Of course I also like folding and keeping our chip lead. With the blinds increasing and the bubble approaching, we will be able to use our aggression and pad our stack. I'm always talking about picking better spots and while this might not be the best spot, these turbo tournaments offer us different and more limited opportunities to take advantage.
Kornfeld: I couldn't agree more. He may have a weaker hand here, but when all the potential hands are looked at, we basically overall have only a slight edge mathematically. I advocate a fold and finding a better spot to pick up chips.
Feldman: Now that we're both in the same spot, what do you think the percentages are that we're in a race versus we're dominating versus we're dominated?
Kornfeld: I would say it's about 40 percent racing, 35 percent ahead and 25 percent behind. Now, I know that means we have a slight advantage (10 percent) over his range, but I would not want to gamble with just a 55-45 advantage. It's just not worth it with the chip lead and nothing invested in the pot as you will lose almost half of the times you put yourself in this position.
Feldman: But in a turbo tournament, how can you avoid a spot where you believe you may have the advantage? If we really bring the speed of the tournament in as a factor, I think it's very hard for you to throw this hand away since you know he's looking at any ace as a spot to push.
Kornfeld: I know that's possible, but also remember you have the chip lead approaching the bubble. That can be worth a lot more and you have a much higher chance of pushing opponents off marginal hands than your 55 percent chance to win here. If you trust your game, you can pass this spot up for a better one.
What happened: Hero made the call and the blinds folded. The under-the-gun player showed Q-Q and hero was in a 30-70 situation. The board ran out dry and hero's stack was knocked down to $1,100.

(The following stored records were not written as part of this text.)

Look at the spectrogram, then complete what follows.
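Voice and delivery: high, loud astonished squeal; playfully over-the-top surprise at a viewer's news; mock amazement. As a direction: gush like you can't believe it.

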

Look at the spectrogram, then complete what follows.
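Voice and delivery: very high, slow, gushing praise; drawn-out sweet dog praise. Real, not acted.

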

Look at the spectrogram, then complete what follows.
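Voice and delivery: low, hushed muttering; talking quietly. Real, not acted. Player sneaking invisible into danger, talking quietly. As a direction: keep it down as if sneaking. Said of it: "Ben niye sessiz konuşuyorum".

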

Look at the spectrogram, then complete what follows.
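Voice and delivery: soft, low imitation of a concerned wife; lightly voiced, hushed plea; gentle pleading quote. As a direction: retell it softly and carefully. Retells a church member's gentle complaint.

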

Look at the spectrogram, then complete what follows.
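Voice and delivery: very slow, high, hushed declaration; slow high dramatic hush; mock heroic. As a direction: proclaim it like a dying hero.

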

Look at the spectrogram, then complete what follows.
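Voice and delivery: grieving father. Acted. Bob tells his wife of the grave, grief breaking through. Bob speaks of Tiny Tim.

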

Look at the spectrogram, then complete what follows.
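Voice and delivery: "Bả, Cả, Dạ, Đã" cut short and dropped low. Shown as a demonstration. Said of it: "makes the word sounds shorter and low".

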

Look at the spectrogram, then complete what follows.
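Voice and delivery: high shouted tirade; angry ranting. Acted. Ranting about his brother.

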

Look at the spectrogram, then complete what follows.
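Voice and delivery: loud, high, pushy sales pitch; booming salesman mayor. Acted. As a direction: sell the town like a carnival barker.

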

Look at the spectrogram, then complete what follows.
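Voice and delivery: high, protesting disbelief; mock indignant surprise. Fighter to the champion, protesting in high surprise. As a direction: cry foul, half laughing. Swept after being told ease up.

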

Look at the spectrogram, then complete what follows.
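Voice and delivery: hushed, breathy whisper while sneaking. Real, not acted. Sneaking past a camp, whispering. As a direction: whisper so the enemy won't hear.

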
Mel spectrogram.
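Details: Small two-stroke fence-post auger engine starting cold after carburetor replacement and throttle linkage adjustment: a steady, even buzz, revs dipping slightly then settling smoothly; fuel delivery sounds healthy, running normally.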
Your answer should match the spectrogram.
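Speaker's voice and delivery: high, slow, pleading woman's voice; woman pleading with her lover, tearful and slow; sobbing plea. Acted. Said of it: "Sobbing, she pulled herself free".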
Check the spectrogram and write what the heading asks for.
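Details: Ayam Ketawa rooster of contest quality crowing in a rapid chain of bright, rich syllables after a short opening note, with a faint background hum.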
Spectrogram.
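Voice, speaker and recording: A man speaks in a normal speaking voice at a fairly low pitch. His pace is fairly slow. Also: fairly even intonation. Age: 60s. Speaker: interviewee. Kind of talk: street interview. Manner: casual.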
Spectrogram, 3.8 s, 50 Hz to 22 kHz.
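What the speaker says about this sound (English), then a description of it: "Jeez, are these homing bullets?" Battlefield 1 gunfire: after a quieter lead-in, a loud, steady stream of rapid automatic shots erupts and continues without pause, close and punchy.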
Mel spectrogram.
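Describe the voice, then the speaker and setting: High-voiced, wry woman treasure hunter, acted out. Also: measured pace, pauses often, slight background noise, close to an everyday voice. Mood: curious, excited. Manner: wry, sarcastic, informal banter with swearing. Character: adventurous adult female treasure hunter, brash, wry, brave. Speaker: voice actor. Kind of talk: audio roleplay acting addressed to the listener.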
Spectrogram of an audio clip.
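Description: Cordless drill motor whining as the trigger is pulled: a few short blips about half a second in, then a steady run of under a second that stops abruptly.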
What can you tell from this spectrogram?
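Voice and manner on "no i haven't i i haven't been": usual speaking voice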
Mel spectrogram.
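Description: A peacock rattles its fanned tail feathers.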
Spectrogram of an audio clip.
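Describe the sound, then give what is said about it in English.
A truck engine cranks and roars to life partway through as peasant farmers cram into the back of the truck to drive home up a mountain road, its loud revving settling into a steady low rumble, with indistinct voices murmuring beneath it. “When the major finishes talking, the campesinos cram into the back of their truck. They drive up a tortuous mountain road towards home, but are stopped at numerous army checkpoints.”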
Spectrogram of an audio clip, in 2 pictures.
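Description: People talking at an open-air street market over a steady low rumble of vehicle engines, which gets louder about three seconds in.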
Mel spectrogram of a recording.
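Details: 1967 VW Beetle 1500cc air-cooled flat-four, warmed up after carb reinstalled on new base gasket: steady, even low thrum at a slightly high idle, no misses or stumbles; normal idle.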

Feldman: I'm really shocked he had queens here. Obviously with a premium hand you're trying to maximize value and perhaps he felt that someone would be more likely to call his shove than get enough from the action postflop. I still don't hate the call. Even though hero was wrong this time around, I'd say seven out of 10 times we're going to be in better shape.

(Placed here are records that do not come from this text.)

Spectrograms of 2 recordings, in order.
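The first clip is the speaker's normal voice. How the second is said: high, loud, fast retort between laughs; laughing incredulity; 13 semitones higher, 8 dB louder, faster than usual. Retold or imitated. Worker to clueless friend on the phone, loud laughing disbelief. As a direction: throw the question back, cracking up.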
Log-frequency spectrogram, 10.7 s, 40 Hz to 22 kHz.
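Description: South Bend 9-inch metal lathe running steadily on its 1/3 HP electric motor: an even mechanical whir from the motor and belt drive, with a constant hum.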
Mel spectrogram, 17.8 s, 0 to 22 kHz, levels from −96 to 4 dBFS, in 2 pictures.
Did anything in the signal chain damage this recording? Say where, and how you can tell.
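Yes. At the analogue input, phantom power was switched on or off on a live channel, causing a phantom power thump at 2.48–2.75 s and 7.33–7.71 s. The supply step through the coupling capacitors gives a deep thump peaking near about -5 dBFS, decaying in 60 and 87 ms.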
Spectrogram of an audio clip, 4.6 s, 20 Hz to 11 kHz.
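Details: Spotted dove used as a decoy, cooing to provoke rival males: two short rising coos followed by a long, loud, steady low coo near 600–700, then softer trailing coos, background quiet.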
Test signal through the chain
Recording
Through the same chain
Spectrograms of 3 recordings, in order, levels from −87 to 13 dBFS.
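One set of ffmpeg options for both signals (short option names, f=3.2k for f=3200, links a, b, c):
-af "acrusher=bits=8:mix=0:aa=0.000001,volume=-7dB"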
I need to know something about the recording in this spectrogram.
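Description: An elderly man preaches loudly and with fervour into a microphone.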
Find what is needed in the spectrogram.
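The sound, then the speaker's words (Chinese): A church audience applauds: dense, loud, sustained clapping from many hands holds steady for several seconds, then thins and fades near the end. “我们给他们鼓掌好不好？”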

Kornfeld: Although I'm surprised at just how strong he was, I think the hero is gambling way too much with a call. I wouldn't say you're in better shape as much as 70 percent or even 60 percent of the time, and way too often you are risking your stack and your position as chip leader on a 50-50 shot. I'd say trust your game and find a better spot.
How would you have played the hand? What would you do if you were in this situation? Leave your comments below, and we'll take a look at your thoughts next time.